The market for electronics gas-affiliated equipment is apparently in tears, according to a report by the Gas Review.
Furthermore, a lengthy cooling-off of the market is anticipated and could result in significantly decreasing demand for electronics and specialty gases.
The nightmare return of the IT slump of 2001-2002 could actually become a reality, as the market slips into a situation whereby the in the worst case scenario, it may in fact be reduced by half.
The past three years has seen the semiconductor market move along comparatively firmly, yet demand has taken a turn for the worse since Spring 2008, the Gas Review notes.
Both production and orders received have ‘greatly fallen off’ and while a recovery in the latter half of the year had been expected, this appears not to have been the case.
The special demand for LCDs and PDPs caused by the Beijing Olympics is not thought to have matched expectations, with the global financial crisis which hit in the final quarter also to blame for the slump.
Chip fabs for the digital home appliance market were hit by the slump in end-user products, as a result of the economic downturn, while even in Japan the operational ration of fabs producing semiconductors for use on cars fell substantially as of July 2008 – ahead of the drop in vehicle production and sales.
With so many factors combined, capital investment is believed to have been moving towards a crucial stage of either postponement, contraction or even cancellation for the semiconductor industry.
Construction of new plants has been postponed and furthermore, some existing plants have been under the threat of temporary closure.
The market trend in Japan for electronic gas devices and installation for 2008, shows a drop of 40% for use with semiconductors, a slight growth for LCDs, a solid showing for compound semiconductors, and a slightly positive figure for solar cells.
As a result, a forecast calls for an overall drop in the market of around 30% - amounting to Y49bn and falling below the Y50bn level for the first time since 2002. Concern reigns for an even greater drop in the future, though largel y circumstantial.
Such a cooling-off of the market like this is the first such scenario since the IT slump which was endured for a two year period from 2001-2002. The fact that the markets of Taiwan and Korea are maturing does not help matters either, as growth potential is ever limited and the electronics gas markets in these countries are ‘disappearing’.

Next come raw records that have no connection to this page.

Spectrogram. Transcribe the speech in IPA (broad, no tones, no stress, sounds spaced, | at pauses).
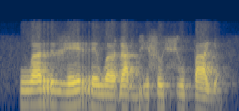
w ɐ r ɨ ɣ e r e w ɐ ɗ a ɡ͡b i s u ç u p a ʎ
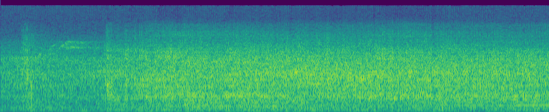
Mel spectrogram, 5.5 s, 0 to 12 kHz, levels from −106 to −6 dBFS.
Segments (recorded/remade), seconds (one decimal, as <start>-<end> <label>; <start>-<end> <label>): 0.0-5.5 recorded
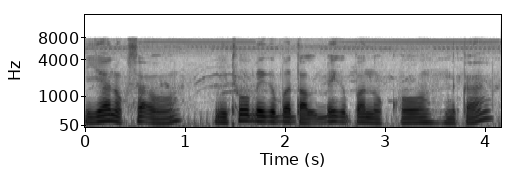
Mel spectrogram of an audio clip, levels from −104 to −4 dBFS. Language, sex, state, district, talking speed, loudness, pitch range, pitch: Garo, male, Meghalaya, South Garo Hills, 85 wpm, -16 LUFS, 105-130 Hz, 115 Hz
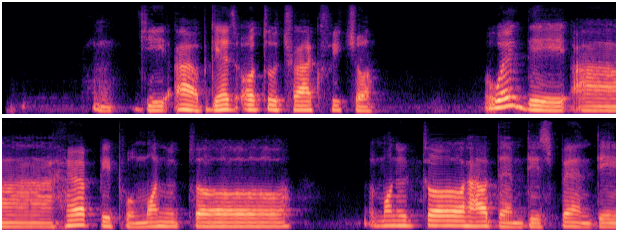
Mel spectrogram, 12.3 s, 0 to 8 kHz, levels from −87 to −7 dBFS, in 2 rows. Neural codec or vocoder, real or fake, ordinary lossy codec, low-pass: codec, 16 kHz, 1.1 kbps, Voila-Tokenizer; fake; none; none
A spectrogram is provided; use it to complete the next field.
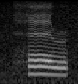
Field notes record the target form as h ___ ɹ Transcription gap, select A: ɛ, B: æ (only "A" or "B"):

With the cooling-off of consumption, caused by the global economic downturn, the slump in semiconductor and electronics gases could well be heading towards a crunch point.